Sadly, neither of these new CD reissues includes bonus tracks, despite a veritable wealth of rock ‘n’ roll goodies by the Groovies collecting dust in the WB vaults. When the albums were last reissued fifteen years ago by DBK Works, that label’s A&R Director Pat Thomas told Harp magazine’s Fred Mills that “there’s some rules and regulations about bonus tracks when licensing original albums from Warners. Only Warners themselves can do ‘bonus tracks’ – any company such as ourselves can only do the original albums as they were originally done.” I can only assume that the situation hasn’t changed any since that time and that MVD had their hands similarly tied by the stingy major label.

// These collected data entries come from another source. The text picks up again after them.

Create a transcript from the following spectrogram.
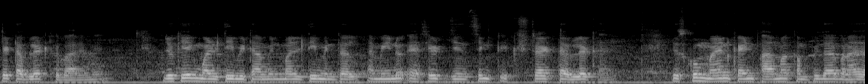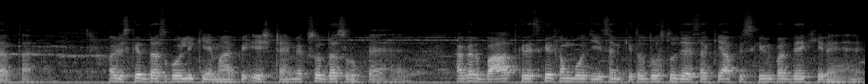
के टैबलेट के बारे में, जो कि एक multi vitamin multi mineral amino acid ginseng extract tablet है। इसको मैन काइंड फार्मा कंपनी द्वारा बनाया जाता है और इसके 10 गोली की एमआरपी इस टाइम एक सौ है। अगर बात करें इसके कम्पोजिशन की तो दोस्तों, जैसा कि आप स्क्रीन पर देख ही रहे हैं,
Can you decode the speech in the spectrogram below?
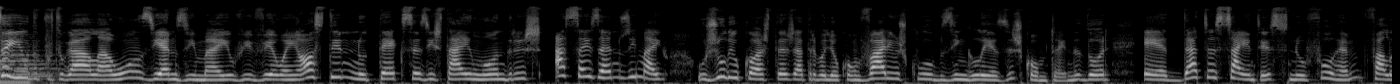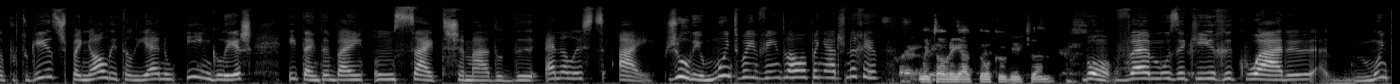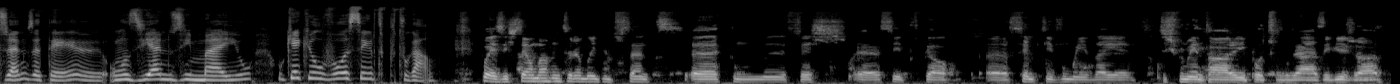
Saiu de Portugal há 11 anos e meio, viveu em Austin, no Texas e está em Londres há 6 anos e meio. O Júlio Costa já trabalhou com vários clubes ingleses como treinador, é Data Scientist no Fulham, fala português, espanhol, italiano e inglês e tem também um site chamado The Analyst's Eye. Júlio, muito bem-vindo ao Apanhados na Rede. Muito obrigado pelo convite, Joana. Bom, vamos aqui recuar eh, muitos anos até, 11 anos e meio. O que é que o levou a sair de Portugal? Pois, isto é uma aventura muito interessante uh, que me fez uh, sair de Portugal. Uh, sempre tive uma ideia de experimentar ir para outros lugares e viajar,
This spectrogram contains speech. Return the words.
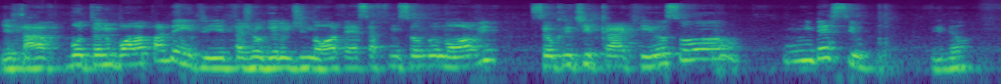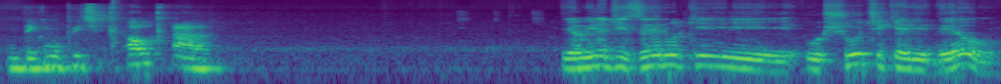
Ele tá botando bola pra dentro e ele tá jogando de 9. Essa é a função do 9. Se eu criticar aqui, eu sou um imbecil. Entendeu? Não tem como criticar o cara. Eu ia dizendo que o chute que ele deu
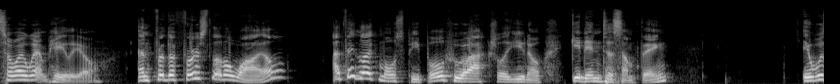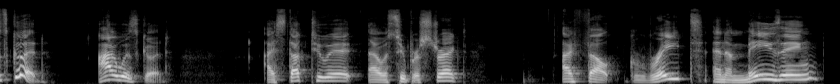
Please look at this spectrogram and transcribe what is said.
so I went paleo. And for the first little while, I think like most people who actually, you know, get into something, it was good. I was good. I stuck to it. I was super strict. I felt great and amazing.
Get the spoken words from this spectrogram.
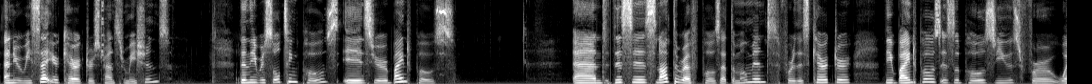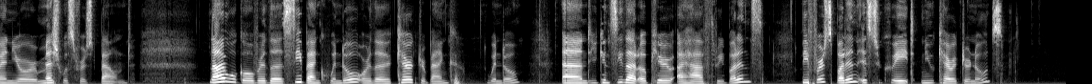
and you reset your character's transformations, then the resulting pose is your bind pose. And this is not the ref pose at the moment for this character, the bind pose is the pose used for when your mesh was first bound. Now I will go over the C-Bank window or the character bank window and you can see that up here I have three buttons. The first button is to create new character nodes.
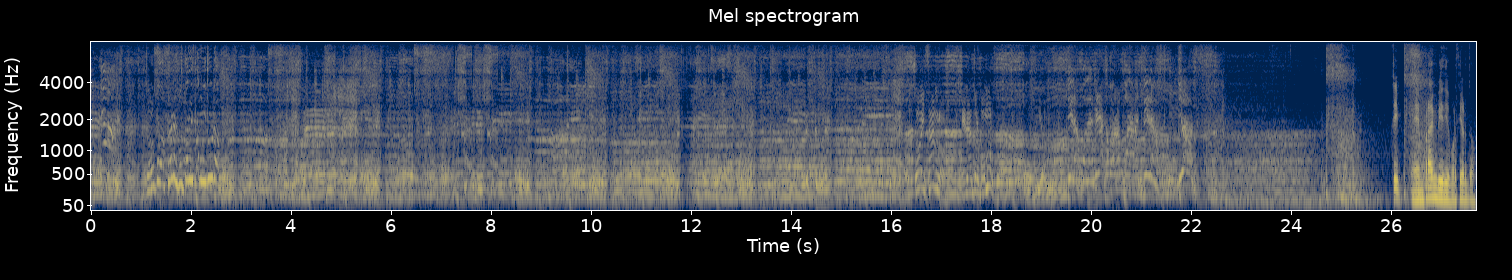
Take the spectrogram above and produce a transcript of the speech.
¡No! No lo puedo hacer, el botón está muy duro. Soy Zarlo, el antropomorfo. Obvio. ¡Mira, joder, mira cómo rompo la mentira! ¡Dios! Sí, en Prime Video, por cierto.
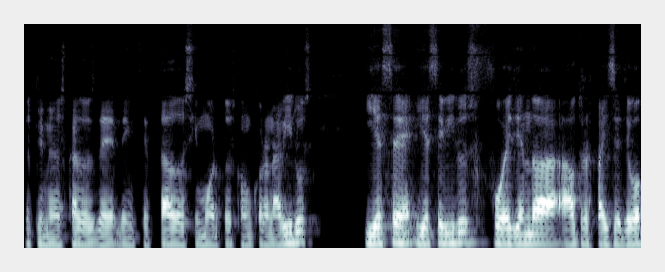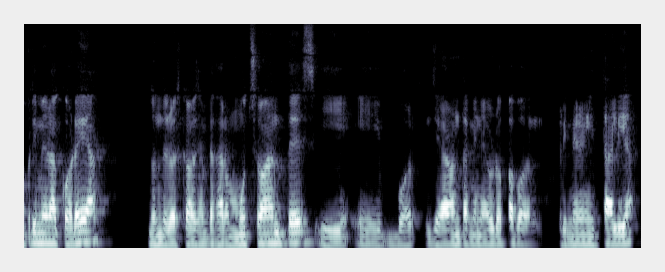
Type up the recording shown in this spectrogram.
los primeros casos de, de infectados y muertos con coronavirus, y ese, y ese virus fue yendo a, a otros países. Llegó primero a Corea, donde los casos empezaron mucho antes, y, llegaron también a Europa, primero en Italia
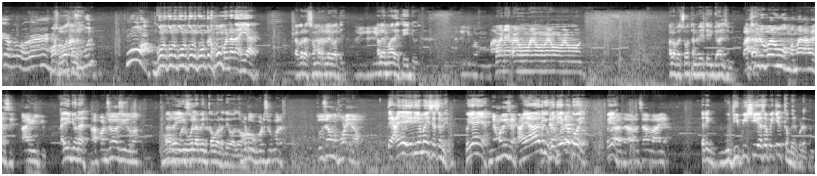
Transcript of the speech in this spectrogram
એ હવે ખોટું સો તને. ખાસું બોલ. હું ગુણ ગુણ ગુણ ગુણ ગુણ ગુણ. હું મંડાણા યાર. અગર સમર લેવા દે. મારે થઈ હાલો ભાઈ વેસ્ટ આવી ગયો. હાલ છે પાંચ મિનિટ ઉપર હું મારે આવે છે. આવી ગયું. આવી ગયું ને? હા પણ જો હજી અરે એ ઓલા બેન કવર દેવા દો. થોડું ઉપર ઉપર. તું જા હું થોડી નાખું. તે અહીંયા એરિયામાં છે સમીર. ભાઈ અહીંયા. અહીંયા મળી જાય? અહીંયા આર્યું બધી એક જ હોય. ભાઈ ચાલો ચાલો આયા તારી બુદ્ધિ પીસી હશે પછી જ ખબર પડે તને?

“Don’t matter” as my buddy ‘Wonderful’ Wayne the DJ used to say, as both Now and Jumpin’ In the Night are perfectly fine amalgams that combine the Groovies’ disparate musical influences – British Invasion bands, American folk-rock, pop-psych, and soul from the Motown/Stax Records school – with their own unique songwriting perspective. Although I’d place both titles behind Shake Some Action and Teenage Head on the spectrum of Flamin’ Groovies albums, giving a slight nod to Jumpin’ In the Night above Now, both albums rock like a trailer park in a tornado, providing plenty of the cheap thrills required by classic rock aficionado (and both serve as an excellent introduction to America’s greatest rock ‘n’ roll band!).